Reflections on “FriendsGiving” and What I am Grateful for Now: A Conversation with Camille
“We all could have been alone and lonely on this Thanksgiving holiday, but instead we reached out, got together, and had a lovely Friendsgiving. It was a new reason to give thanks.”
With these words Camille put a hopeful spin on a challenging aspect of her life right now, one that she described in our article of a few weeks ago: I Feel Abandoned.
The challenge is loneliness.
For many Baby Boomers, the holidays are a sad time rather than a time to celebrate. At 70+, a number of Camille’s friends are widows. Parents and, in some cases, friends and siblings have passed away. Some do not have children, others have children but they live far away. When I see the photos of Camille’s “FriendsGiving” however, I see a new reason for hope and happiness at the holidays, if we just reach out and gather our friends and acquaintances together. Boomers shared so many common experiences and challenges over our lifetime, and came up with answers and solutions. We are an innovative generation.
FriendsGiving is one such solution.

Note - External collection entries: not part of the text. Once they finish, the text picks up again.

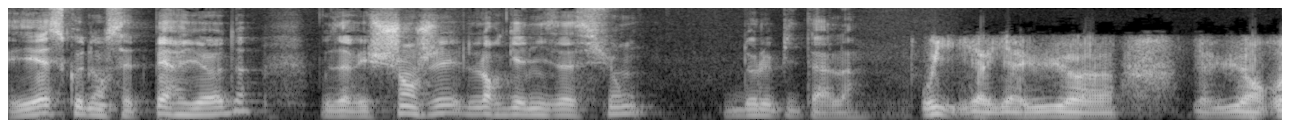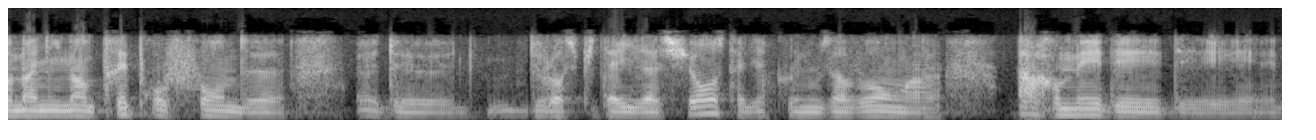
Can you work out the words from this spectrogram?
Et est-ce que dans cette période, vous avez changé l'organisation de l'hôpital? Oui, il y, a, eu, euh, il y a eu un remaniement très profond de, de, l'hospitalisation, c'est-à-dire que nous avons euh, armé des, des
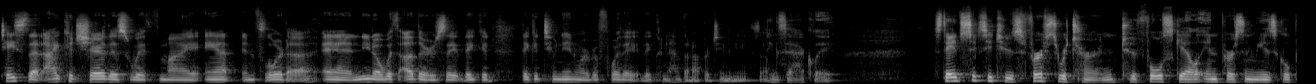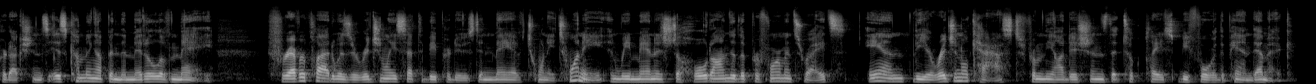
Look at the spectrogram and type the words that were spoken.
taste that I could share this with my aunt in Florida and you know with others they, they could they could tune in where before they, they couldn't have that opportunity. So Exactly. Stage 62's first return to full scale in person musical productions is coming up in the middle of May Forever Plaid was originally set to be produced in May of 2020, and we managed to hold on to the performance rights and the original cast from the auditions that took place before the pandemic.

Just last year, Camille’s mother, aged 95, sat at the head of the Thanksgiving table, as lively and engaging as ever. She passed in January. A loss so fresh, the first holiday season without her mother, has really hit Camille hard. The week prior to Thanksgiving she felt bowed down with sadness. In addition to losing her mom, her only surviving sibling, a sister, had gone to Texas to help her own daughter whose husband was battling cancer. “I spent an entire day in bed. I felt overwhelmed.” But then she snapped out of it and went shopping for a Thanksgiving turkey.

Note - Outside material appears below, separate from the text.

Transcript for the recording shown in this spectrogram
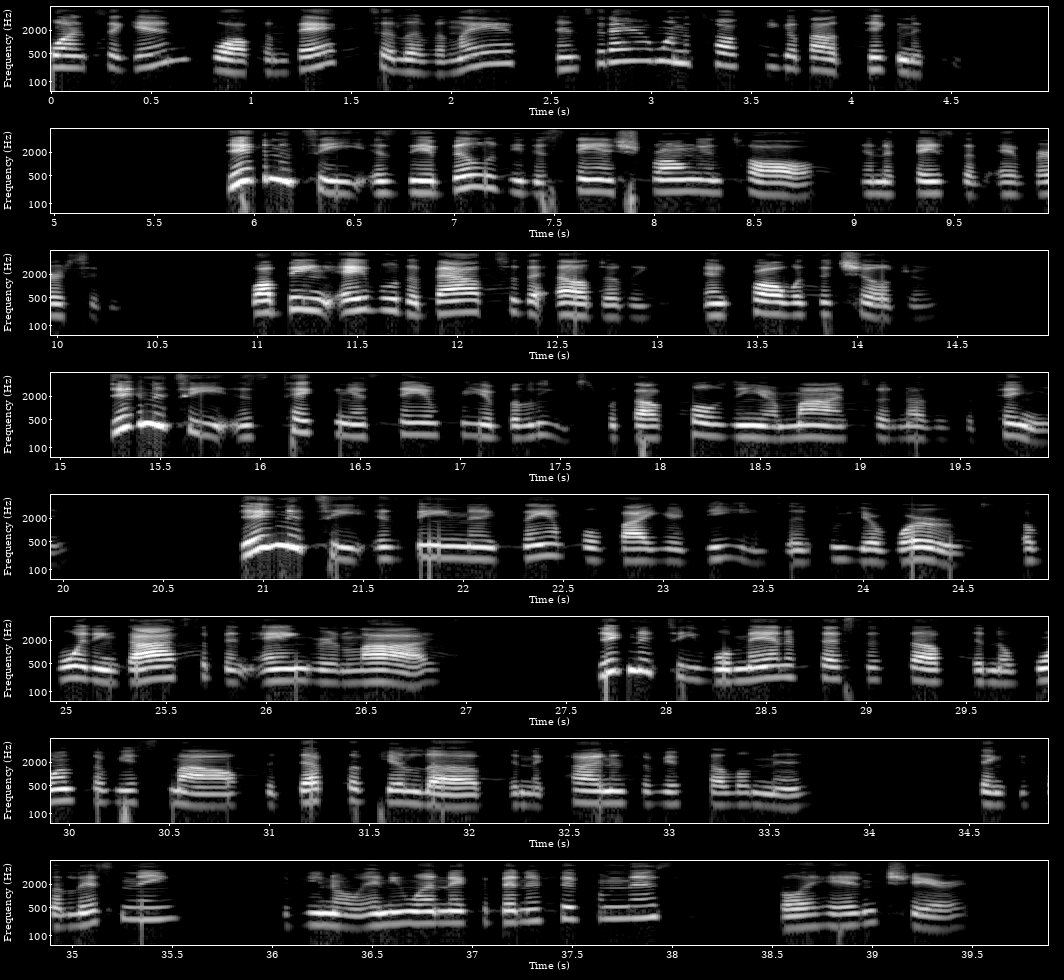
Once again, welcome back to Live and Laugh. And today I want to talk to you about dignity. Dignity is the ability to stand strong and tall in the face of adversity while being able to bow to the elderly and crawl with the children. Dignity is taking a stand for your beliefs without closing your mind to another's opinion. Dignity is being an example by your deeds and through your words, avoiding gossip and anger and lies. Dignity will manifest itself in the warmth of your smile, the depth of your love, and the kindness of your fellow men. Thank you for listening. If you know anyone that could benefit from this, go ahead and share it.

Camille remembered happier days of her youth, growing up in a large Italian family in New York City, with all its wonderful traditions and wonderful food.As an aside, I was curious as to what her Italian Thanksgiving food traditions were all about, as my Pennsylvania Dutch ones were surely very different. Camille described stuffed mushrooms and stuffed artichokes (definitely not on my family’s menu. Artichokes?) Yes on the turkey, gravy, (sausage) stuffing, and mashed sweet potatoes. No on the pumpkin pie. In NYC they had special Italian pastries for dessert, and nuts still in their shells that you had to crack with a nutcracker. She noted that in the early years the meal started with traditional Italian antipasti but her mom had to suspend this particular offering, as no one would then be able to eat the dinner afterward!! The meal would last for hours. In between courses, the women cleaned up for the next round and the men would rest, as the kids played games.
Camille cooked the turkey, just as she had in all the years gone by on the Weber barbecue. This year, each of Camille’s 7 guests brought their own favorite dish from their family tradition, so the meal became a fabulous potluck, a table overflowing with delicious food, wine…and friends. As the group was seated Camille greeted them with the words: “Welcome Friends. For Thanksgiving, This is our family now.”
The youngest of the group family around the table was 69, the oldest 89. There was lots of laughter, lots of good stories. One of the ladies has been to every continent (yes, including Antarctica) and every state. She is a single woman, always has been, but that did not stop her from seeing the world.
The oldest of the group is an amazing lady named Carolyn Guertin, who shared stories about 75 years of service with the Civil Air Patrol. She is a Lt Col. US Air Force Auxiliary, Virginia Wing, joined Jan 7, 1942. She is 89 so if you do the math, she joined at 14!! She flew planes during WWII, transport and search and rescue, as she was not allowed in combat. She continued serving throughout her life, and parachuted out a plane just a few years ago! Incredible, right? Next year I want an invitation to Camille’s Thanksgiving celebration!
In the end, this was Thanksgiving in all its glory—different, yet still special and still festive. “As they said goodbye the ladies could not stop expressing their thanks,” said Camille. “But in reality, I was so grateful to them.”